Wall Street JournalTesting Chapter 11’s Limits – U.S. Watchdogs Square Off With Companies over Venue, Executive Bonuses. By: Rachel Feintzeig and Jacqueline Palank


The Corporate Law Society Will Be Returning In The

Fall 2012 Semester

The Chicago-Kent Corporate Law Society is committed to promoting the study of corporate and business law at Chicago-Kent and preparing members for successful careers in practice areas, such as financial services, securities regulation, real estate, tax, and banking law. Our goal is to promote the importance of having a fundamental understanding of both law and business in the workplace, and enable members to gain insight from practicing lawyers in all areas of corporate law.

We are planning on hosting a number of workshops, panels and networking events featuring corporate and transactional lawyers from the Chicago area where students can garner practical legal skills.

For More Information About the Corporate Law Society’s Upcoming Events Please Visit:

 The Chicago-Kent Corporate Law Society’s Facebook Page

If you would like to be on the email list to receive updates on the Society’s meetings, events, and opportunities, please send an email to:

Supreme Court Will Determine Constitutionality of PCAOB

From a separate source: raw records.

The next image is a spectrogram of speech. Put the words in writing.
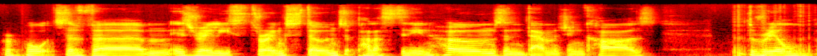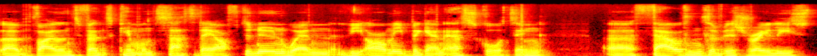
reports of um, Israelis throwing stones at Palestinian homes and damaging cars. The real uh, violent events came on Saturday afternoon when the army began escorting uh, thousands of Israelis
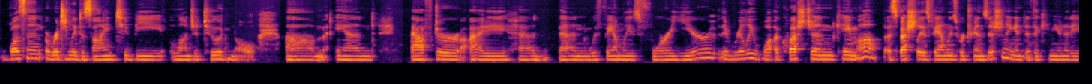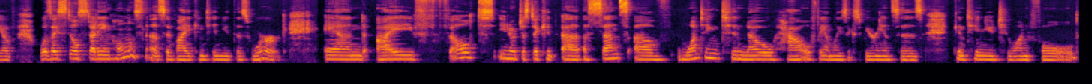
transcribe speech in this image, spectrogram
wasn't originally designed to be longitudinal. Um, and after I had been with families for a year, it really a question came up, especially as families were transitioning into the community of was I still studying homelessness if I continued this work? And I felt, you know, just a, a sense of wanting to know how families' experiences continued to unfold.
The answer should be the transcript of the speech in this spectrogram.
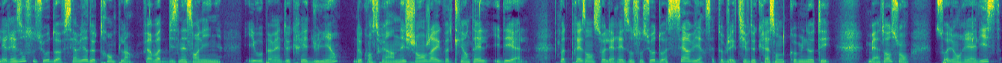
Les réseaux sociaux doivent servir de tremplin vers votre business en ligne. Ils vous permettent de créer du lien, de construire un échange avec votre clientèle idéale. Votre présence sur les réseaux sociaux doit servir cet objectif de création de communauté. Mais attention, soyons réalistes,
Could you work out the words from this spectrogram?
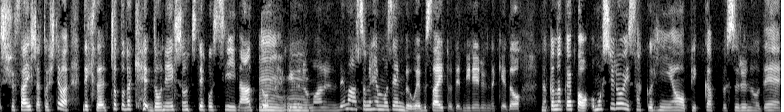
主催者としてはできたらちょっとだけドネーションしてほしいなというのもあるので、まあその辺も全部ウェブサイトで見れるんだけどなかなかやっぱ面白い作品をピックアップするので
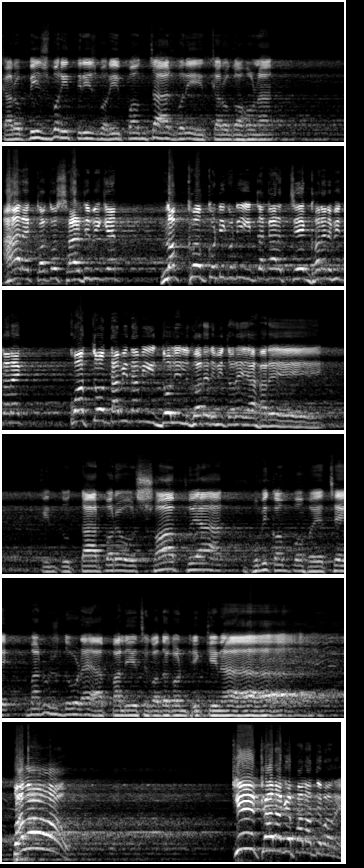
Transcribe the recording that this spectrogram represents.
কারও বিশ ভরি, ত্রিশ ভরি, পঞ্চাশ ভরি, কারও গহনা। আর কত সার্টিফিকেট, লক্ষ কোটি কোটি টাকার চেক ঘরের ভিতরে। কত দামি দামি দলিল ঘরের ভিতরে, আহারে। কিন্তু তারপরেও সব থুয়া ভূমিকম্প হয়েছে, মানুষ দৌড়ায় পালিয়েছে কতক্ষণ ঠিক কিনা? পালাও! কে কার আগে পালাতে পারে?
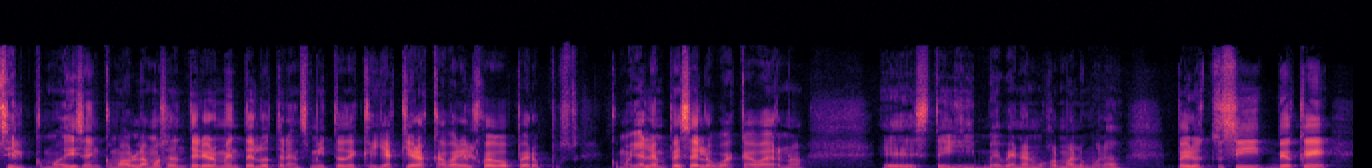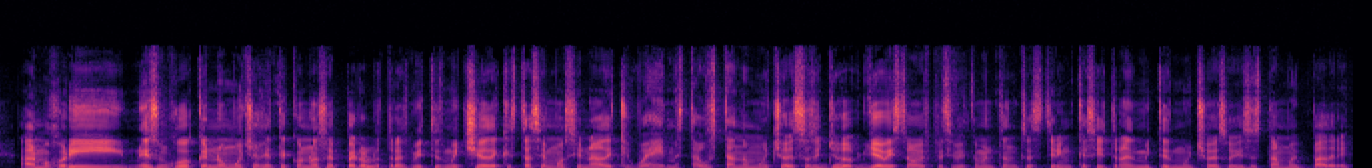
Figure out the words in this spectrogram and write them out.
sí, como dicen, como hablamos anteriormente, lo transmito de que ya quiero acabar el juego, pero pues como ya lo empecé, lo voy a acabar, ¿no? Este, y me ven a lo mejor malhumorado. Pero tú sí veo que a lo mejor y es un juego que no mucha gente conoce, pero lo transmites muy chido de que estás emocionado, de que, güey, me está gustando mucho. Eso yo, yo he visto específicamente en tu stream que sí transmites mucho eso y eso está muy padre.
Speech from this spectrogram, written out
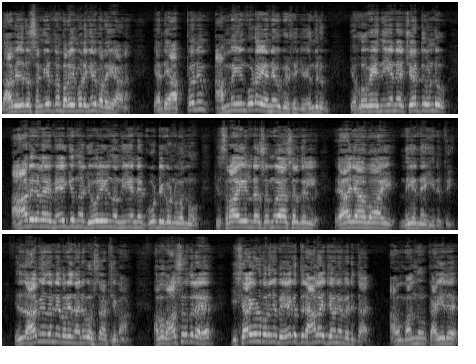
ദാവിദൊരു സങ്കീർത്തനം പറയുമ്പോൾ ഇങ്ങനെ പറയുകയാണ്. എന്റെ അപ്പനും അമ്മയും കൂടെ എന്നെ ഉപേക്ഷിച്ചു. എങ്കിലും യഹോവയെ നീ എന്നെ ചേർത്തുകൊണ്ടു. ആടുകളെ മേയ്ക്കുന്ന ജോലിയിൽ നിന്ന് നീ എന്നെ കൂട്ടിക്കൊണ്ടുവന്നു. ഇസ്രായേലിന്റെ സിംഹാസനത്തിൽ രാജാവായി നീ എന്നെ ഇരുത്തി. ഇത് ദാവീദ് തന്നെ പറയുന്ന അനുഭവ സാക്ഷ്യമാണ്. അപ്പൊ വാസ്തവത്തിൽ ഇഷായോട് പറഞ്ഞു വേഗത്തിൽ ആളയച്ചവനെ വരുത്താൻ അവൻ വന്നു. കയ്യിൽ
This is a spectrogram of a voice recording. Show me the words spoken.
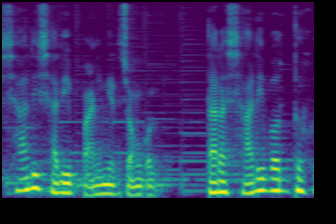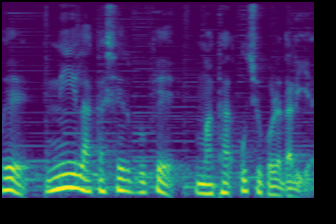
সারি সারি পাইনের জঙ্গল। তারা সারিবদ্ধ হয়ে নীল আকাশের বুকে মাথা উঁচু করে দাঁড়িয়ে।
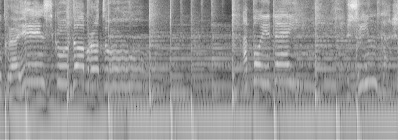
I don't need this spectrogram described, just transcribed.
українську доброту. а по ідеї жінка ж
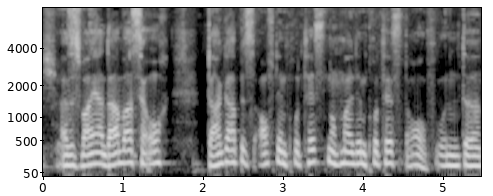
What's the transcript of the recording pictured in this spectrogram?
Schön. Also es war ja, da war es ja auch, da gab es auf den Protest nochmal den Protest drauf. Und äh,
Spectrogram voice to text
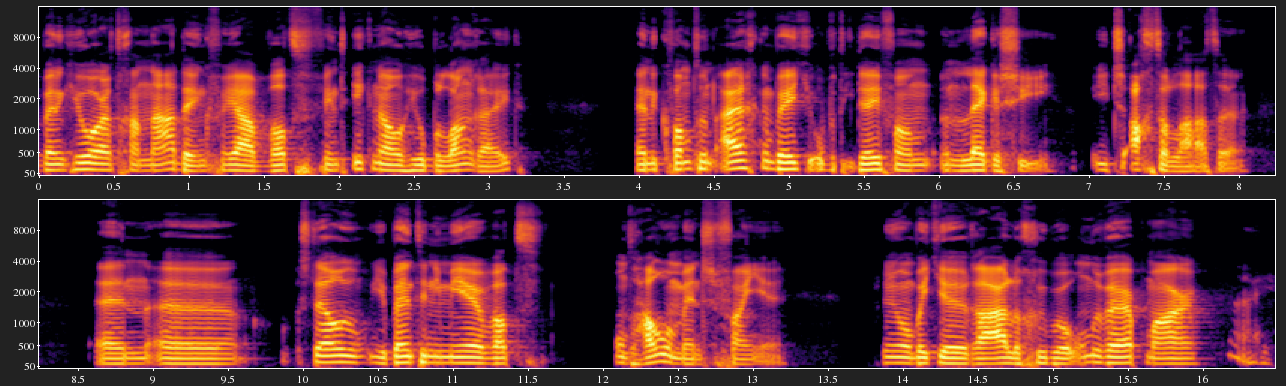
ben ik heel hard gaan nadenken van ja, wat vind ik nou heel belangrijk? En ik kwam toen eigenlijk een beetje op het idee van een legacy, iets achterlaten. En eh, stel, je bent er niet meer, wat onthouden mensen van je? Misschien wel een beetje een raar, luguber onderwerp, maar Nee.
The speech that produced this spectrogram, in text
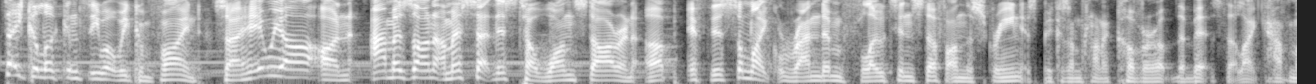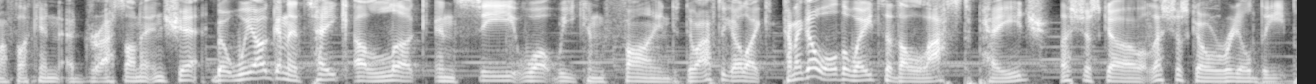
take a look and see what we can find. So here we are on Amazon. I'm going to set this to one star and up. If there's some like random floating stuff on the screen, it's because I'm trying to cover up the bits that like have my fucking address on it and shit. But we are going to take a look and see what we can find. Do I have to go like, can I go all the way to the last page? Page. Let's just go, let's just go real deep.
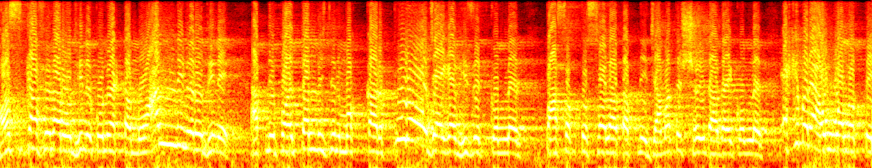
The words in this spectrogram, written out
হজ কাফেলার অধীনে কোনো একটা মোয়াল্লিমের অধীনে আপনি পঁয়তাল্লিশ দিন মক্কার পুরো জায়গা ভিজিট করলেন পাঁচক্ত সলাত আপনি জামাতের সহিত আদায় করলেন, একেবারে আউ্বালতে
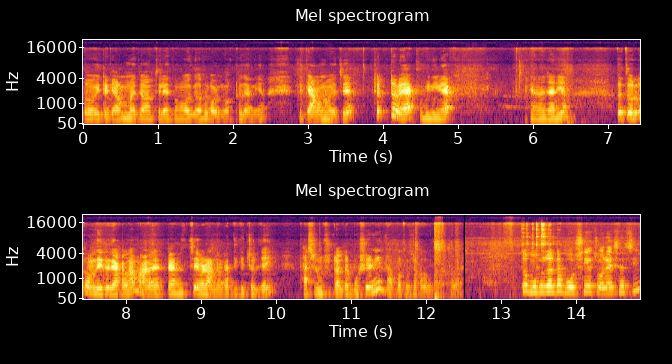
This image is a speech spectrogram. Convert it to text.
তো এটা কেমন হয়েছে আমার ছেলে, তোমরা অতি অবশ্যই কমেন্ট বক্সে জানিও যে কেমন হয়েছে। ছোট্ট ব্যাগ মিনি ব্যাগ, কেন জানিও? তো চলো তোমাদের এটা দেখালাম। আর একটা হচ্ছে, এবার রান্নাটার দিকে চলে যাই। ফার্স্টের মুসুর ডালটা বসিয়ে নিই, তারপর তোমার কথা বলতে হবে। তো মুসুর ডালটা বসিয়ে চলে এসেছি।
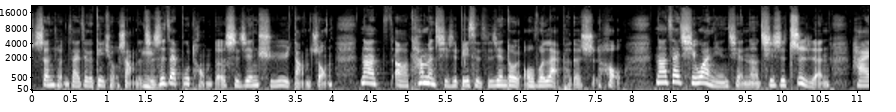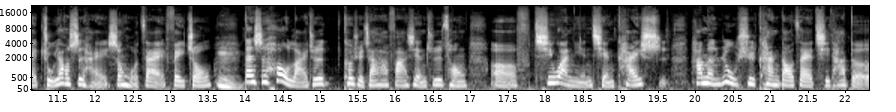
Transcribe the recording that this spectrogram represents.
生存在这个地球上的，只是在不同的时间区域当中。嗯、那呃，他们其实彼此之间都有 overlap 的时候。那在七万年前呢，其实智人还主要是还生活在非洲，嗯，但是后来就是。科学家他发现，就是从呃七万年前开始，他们陆续看到在其他的，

Earlier this year, the Supreme Court agreed to hear oral arguments on the constitutionality of the Public Company Accounting Oversight Board, known as the “PCAOB”, or as many others have amicably dubbed it, “peek-a-boo” (a reference to the acronym, as well as its function to “surprise” inspect audits of accounting firms).  The PCAOB arose out of the Sarbanes Oxley Act (“SOX”), a rather infamous piece of legislation among accountants and CFOs alike. Continue reading